To demon­strate the real­i­ties of retrieval, Edi gives an exam­ple from the Antarc­tic Penin­su­la, one of the more active areas, where you’ll find nation­al sta­tions (e.g. Amer­i­can, Chilean, Ukrain­ian, British) with doc­tors and tourist ships with dif­fer­ing med­ical capabilities.

If we were in a small tourist yacht and we had a prob­lem, we could prob­a­bly trans­fer a patient to a big­ger ship,” he says.

They could steam all the way up to King George V Island and arrange a mede­vac from South Amer­i­ca or keep going: it might only be 48 hours across the Drake Pas­sage and back to Ushua­ia, Argenti­na, where
there’s a hospital.”

How­ev­er, he notes that evac­u­a­tion can cost tens of thou­sands of dol­lars – mean­ing it is fre­quent­ly insur­ance-based – and that some­times there may be lim­its to what can be done.

You might have to just put up with more dis­com­fort and risk because evac­u­a­tion sim­ply takes longer and might not even be pos­si­ble,” he says.

An ice strength­ened yacht qui­et­ly at anchor on the Antarc­tic penin­su­la – the nurse dou­bles as the cook.

For exam­ple, at the sta­tions in the mid­dle of win­ter, it may not be pos­si­ble [to evac­u­ate] for sev­er­al months.
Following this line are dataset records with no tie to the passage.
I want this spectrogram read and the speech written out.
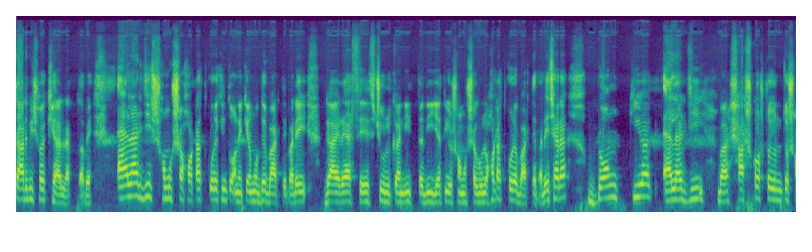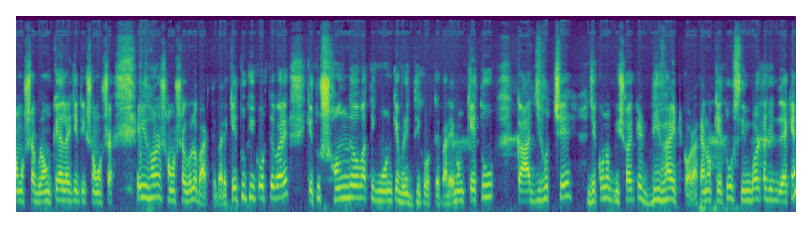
তার বিষয়ে খেয়াল রাখতে হবে। অ্যালার্জির সমস্যা হঠাৎ করে কিন্তু অনেকের মধ্যে বাড়তে পারে এই গায়ে র্যাশেস চুলকানি ইত্যাদি জাতীয় সমস্যাগুলো হঠাৎ করে বাড়তে পারে। এছাড়া ব্রঙ্কিয়া অ্যালার্জি বা শ্বাসকষ্টজনিত সমস্যা ব্রঙ্কি অ্যালার্জিটিক সমস্যা, এই ধরনের সমস্যাগুলো বাড়তে পারে। কেতু কি করতে পারে? কেতু সন্দেহবাতিক মনকে বৃদ্ধি করতে পারে এবং কেতু কাজ হচ্ছে যে কোনো বিষয়কে ডিভাইড করা। কেন? কেতু সিম্বলটা যদি দেখেন,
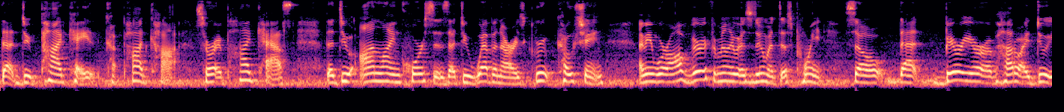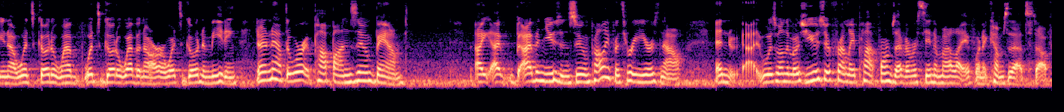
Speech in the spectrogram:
that do podcast, sorry, podcast, that do online courses, that do webinars, group coaching. I mean, we're all very familiar with Zoom at this point, so that barrier of how do I do, you know, what's go to web, what's GoToWebinar or what's GoToMeeting, you don't have to worry. Pop on Zoom, bam. I, I I've been using Zoom probably for three years now and it was one of the most user-friendly platforms I've ever seen in my life when it comes to that stuff.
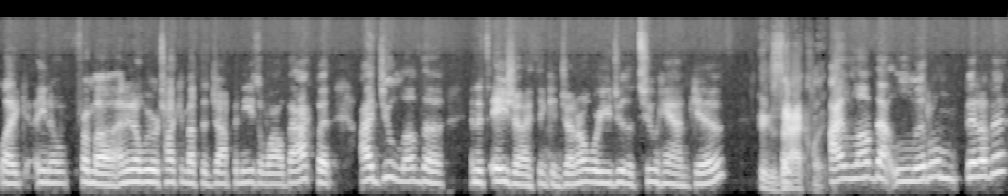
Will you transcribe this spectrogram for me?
like you know from a i know we were talking about the japanese a while back but i do love the and it's asia i think in general where you do the two hand give exactly. Like, i love that little bit of it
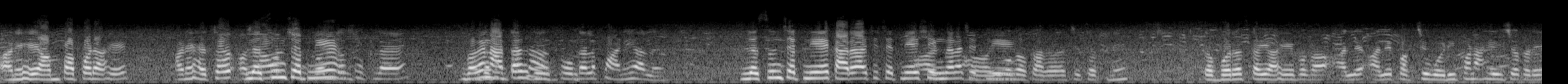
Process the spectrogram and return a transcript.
आणि हे आम पापड आहे. आणि ह्याचा लसूण चटणी सुटलाय. बघा ना आता तोंडाला पाणी आलंय. लसूण चटणी आहे कारळाची चटणी आहे शेंगदाणा चटणी आहे. बघा कारळाची चटणी. तर बरंच काही आहे बघा. आले आले पाकची वडी पण आहे हिच्याकडे.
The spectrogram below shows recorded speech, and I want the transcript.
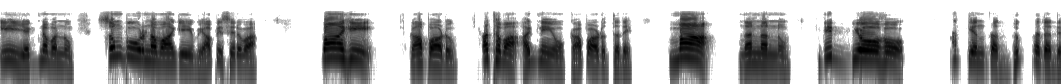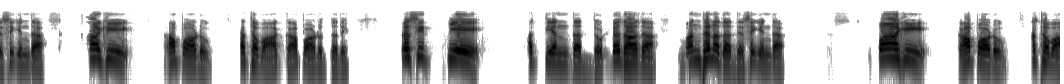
ಈ ಯಜ್ಞವನ್ನು ಸಂಪೂರ್ಣವಾಗಿ ವ್ಯಾಪಿಸಿರುವ ಪಾಹಿ ಕಾಪಾಡು ಅಥವಾ ಅಗ್ನಿಯು ಕಾಪಾಡುತ್ತದೆ. ಮಾ ನನ್ನನ್ನು ದಿದ್ಯೋಹೋ ಅತ್ಯಂತ ದುಃಖದ ದೆಸೆಯಿಂದ ಪಾಹಿ ಕಾಪಾಡು ಅಥವಾ ಕಾಪಾಡುತ್ತದೆ. ಪ್ರಸಿದ್ಧಿಯೇ ಅತ್ಯಂತ ದೊಡ್ಡದಾದ ಬಂಧನದ ದೆಸೆಯಿಂದ ಪಾಹಿ ಕಾಪಾಡು, ಅಥವಾ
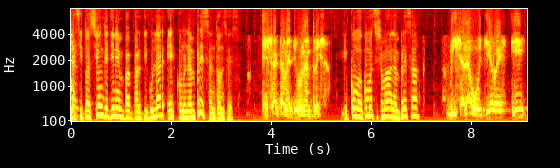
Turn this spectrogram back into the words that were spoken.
la situación que tienen particular es con una empresa entonces. Exactamente, una empresa. ¿Y cómo, cómo se llamaba la empresa? Villa Lago Gutiérrez y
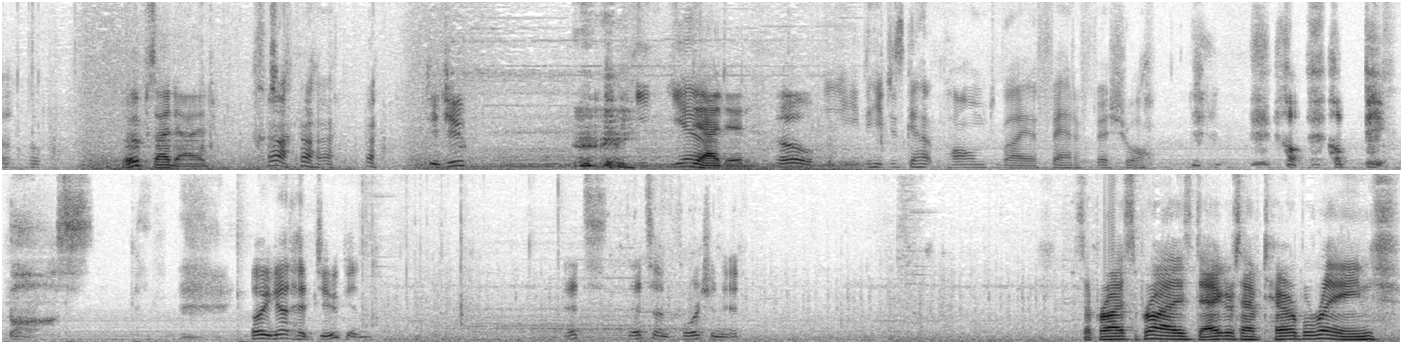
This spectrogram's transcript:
You're just pliers. Uh-oh. Oops, I died. Did you? Yeah, Yeah, I did. Oh, He, he just got palmed by a fat official. a, a big boss. Oh, you got Hadouken. That's that's unfortunate. Surprise, surprise, daggers have terrible range.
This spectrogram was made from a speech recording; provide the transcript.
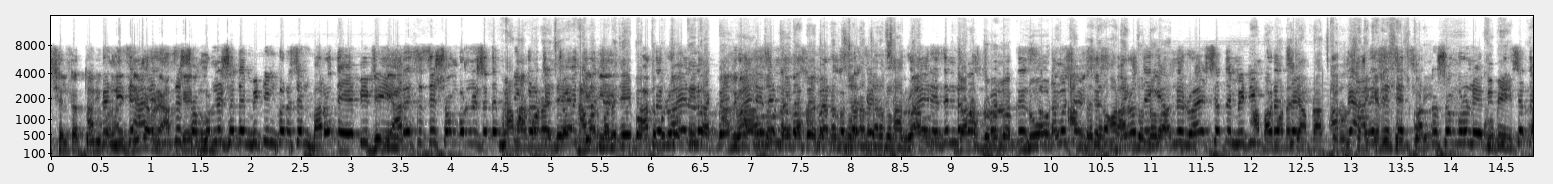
শেল্টার তৈরি করা হয় যে কারণে আজকে সংগঠনের সাথে মিটিং করেছেন ভারতে এবিপি আরএসএস এর সংগঠনের সাথে মিটিং করেছেন আমার মনে যে বক্তব্য চলতেই থাকবে আমি রয়ের এজেন্ডা বাস্তবায়ন জনাব- করছেন। জনাব সাদ্দাম, রয়ের এজেন্ডা জনাব বাস্তবায়ন নুরুল করছেন। নূর, সাদ্দাম হোসেন আপনাদের অনেক ভারতে গিয়ে আপনি রয়ের সাথে মিটিং আমার যে করেছেন আপনি অনুষ্ঠান এখানেই RSS শেষ এর ছাত্র সংগঠন এবিপির সাথে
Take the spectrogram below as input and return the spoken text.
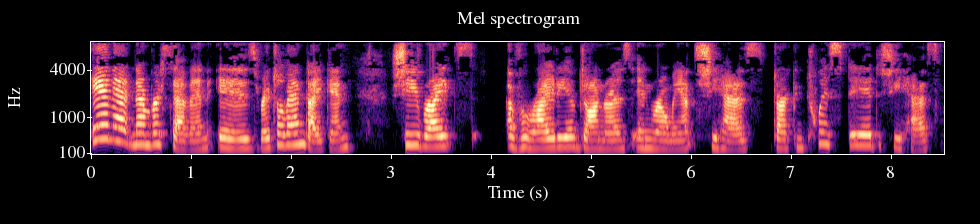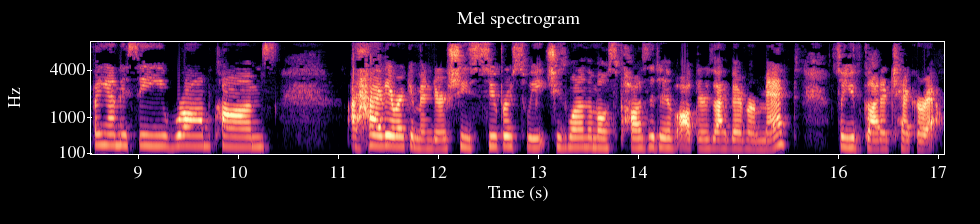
And at number seven is Rachel Van Dyken. She writes a variety of genres in romance. She has dark and twisted, she has fantasy, rom-coms, I highly recommend her. She's super sweet. She's one of the most positive authors I've ever met. So you've got to check her out.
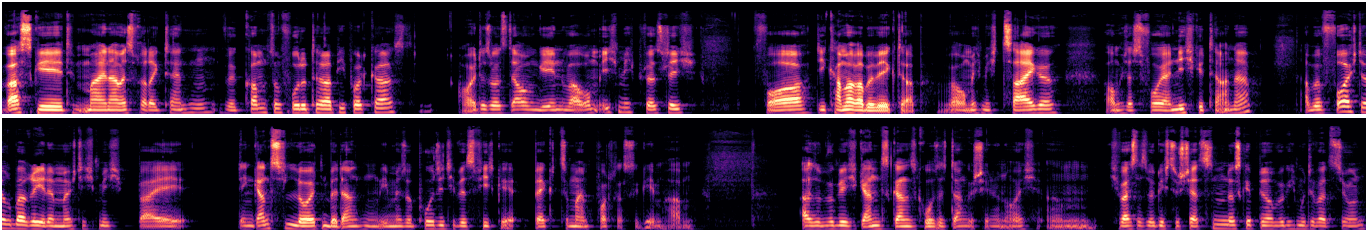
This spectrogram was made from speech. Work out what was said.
Was geht? Mein Name ist Frederik Tenten. Willkommen zum Fototherapie-Podcast. Heute soll es darum gehen, warum ich mich plötzlich vor die Kamera bewegt habe. Warum ich mich zeige, warum ich das vorher nicht getan habe. Aber bevor ich darüber rede, möchte ich mich bei den ganzen Leuten bedanken, die mir so positives Feedback zu meinem Podcast gegeben haben. Also wirklich ganz, ganz großes Dankeschön an euch. Ähm, ich weiß das wirklich zu schätzen. Das gibt mir auch wirklich Motivation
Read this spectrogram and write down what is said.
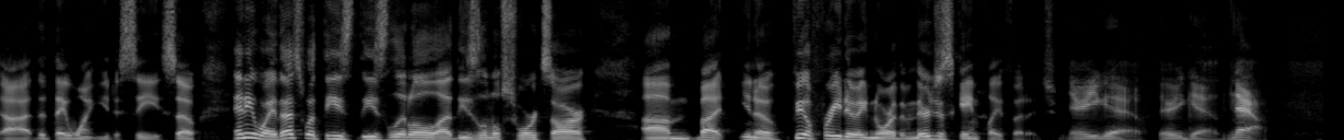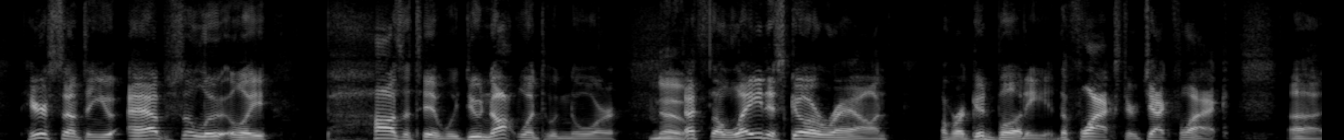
uh, that they want you to see. So anyway, that's what these these little uh, these little shorts are. Um, but you know, feel free to ignore them. They're just gameplay footage. There you go. There you go. Now, here's something you absolutely positively do not want to ignore. No, that's the latest go around of our good buddy, the Flackster, Jack Flack, uh,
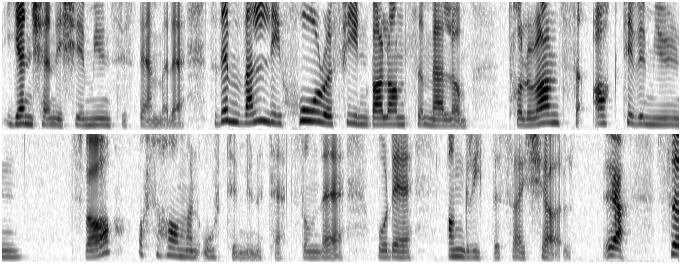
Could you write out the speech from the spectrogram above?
gjenkjenner ikke immunsystemet det. Så det er en veldig hård og fin balanse mellom toleranse, aktiv immunsvar, og så har man autoimmunitet, hvor det angriper seg sjøl. Ja. Så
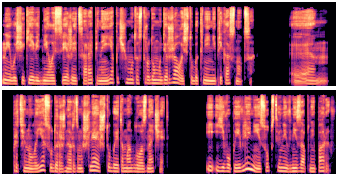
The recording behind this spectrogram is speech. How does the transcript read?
На его щеке виднелась свежая царапина, и я почему-то с трудом удержалась, чтобы к ней не прикоснуться. «Эм...» — протянула я, судорожно размышляя, что бы это могло означать. И его появление, и собственный внезапный порыв.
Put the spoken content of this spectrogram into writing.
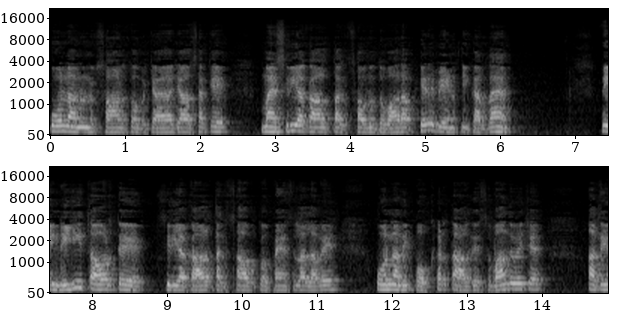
ਉਹਨਾਂ ਨੂੰ ਨੁਕਸਾਨ ਤੋਂ ਬਚਾਇਆ ਜਾ ਸਕੇ। ਮੈਂ ਸ੍ਰੀ ਅਕਾਲ ਤਖਤ ਸਾਹਿਬ ਨੂੰ ਦੁਬਾਰਾ ਫਿਰ ਇਹ ਬੇਨਤੀ ਕਰਦਾ ਹਾਂ ਵੀ ਨਿੱਜੀ ਤੌਰ ਤੇ ਸ੍ਰੀ ਅਕਾਲ ਤਖਤ ਸਾਹਿਬ ਕੋ ਫੈਸਲਾ ਲਵੇ, ਉਹਨਾਂ ਦੀ ਭੁੱਖ ਹੜਤਾਲ ਦੇ ਸਬੰਧ ਵਿੱਚ ਅਤੇ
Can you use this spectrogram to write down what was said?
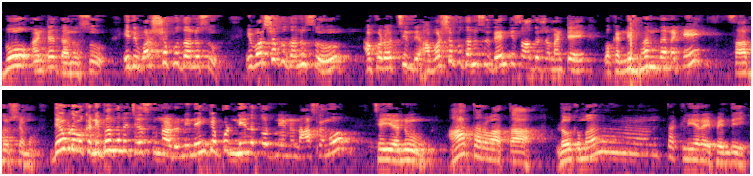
బో అంటే ధనుసు. ఇది వర్షపు ధనుసు. ఈ వర్షపు ధనుసు అక్కడ వచ్చింది ఆ వర్షపు ధనుసు దేనికి సాదృశ్యం అంటే ఒక నిబంధనకి సాదృశ్యము. దేవుడు ఒక నిబంధన చేసుకున్నాడు. నేను ఇంకెప్పుడు నీళ్ళతో నేను నాశనము చెయ్యను ఆ తర్వాత లోకమంతా క్లియర్ అయిపోయింది.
That then tells you what sort of lev­el of health care pro­vi­sion you need to have.

Work­ing in an iso­lat­ed envi­ron­ment requires you to be pre­pared to extend your scope, impro­vise and take cal­cu­lat­ed risks because after all, health­care is real­ly about risk management.”

A range of non-clin­i­cal skills will also enable health pro­fes­sion­als to thrive when work­ing in an extreme, iso­lat­ed envi­ron­ment like Antarctica.

In sci­en­tif­ic, recre­ation­al, and expe­di­tion con­texts, it’s often about, what roles or func­tions can you fill out­side of health­care?’,” Edi says.

You’re not always going to be doing a lot of health care, because you’ve got healthy peo­ple. Can you dri­ve a boat? Can you dri­ve over-snow vehi­cles? Can you just muck in with a shov­el and clear the snow? What are you like at cook­ing? Can you play a musi­cal instrument?”

While nurs­ing roles with the Aus­tralian Antarc­tic Divi­sion are cur­rent­ly very lim­it­ed, there are cer­tain­ly oth­er mar­itime and expe­di­tion opportunities.

The supery­acht indus­try employs nurs­es and you may find your­self work­ing not only as a nurse, but also as a stew­ard, boat dri­ver, surf­ing or div­ing guide, or crew­ing a sailboat.

Nurs­ing at Per­ish­er Ski Resort – a great step­ping stone to even more cool stuff!

If a job in this envi­ron­ment appeals to you, Edi advis­es you to fol­low the appren­tice­ship mod­el of build­ing up skills bit by bit through a grad­ual expo­sure to more extreme work­ing envi­ron­ments, or through cours­es like Uni­ver­si­ty of Tasmania’s Expe­di­tion Med­i­cine or Med­ical Care on Off­shore and Inland Waters.

This can help to build resilience, prepar­ing you to work effec­tive­ly in a con­text where you may face the para­dox of iso­la­tion and lack of pri­va­cy, the inter­play of dif­fer­ent per­son­al­i­ties, and what may seem to be a harsh and strange environment.

The thing that brings peo­ple back is that they just love being in that environment.

It calls to them. It sings to them, and they feel at home there as opposed to feel­ing at home in a flat in a city. You meet your tribe. It could be a sense of belong­ing that peo­ple find,” Edi says.

Do you work in an inter­est­ing com­mu­ni­ty or envi­ron­ment? We’re always look­ing for sto­ry ideas and would love to hear from you at communications@​crana.​org.​au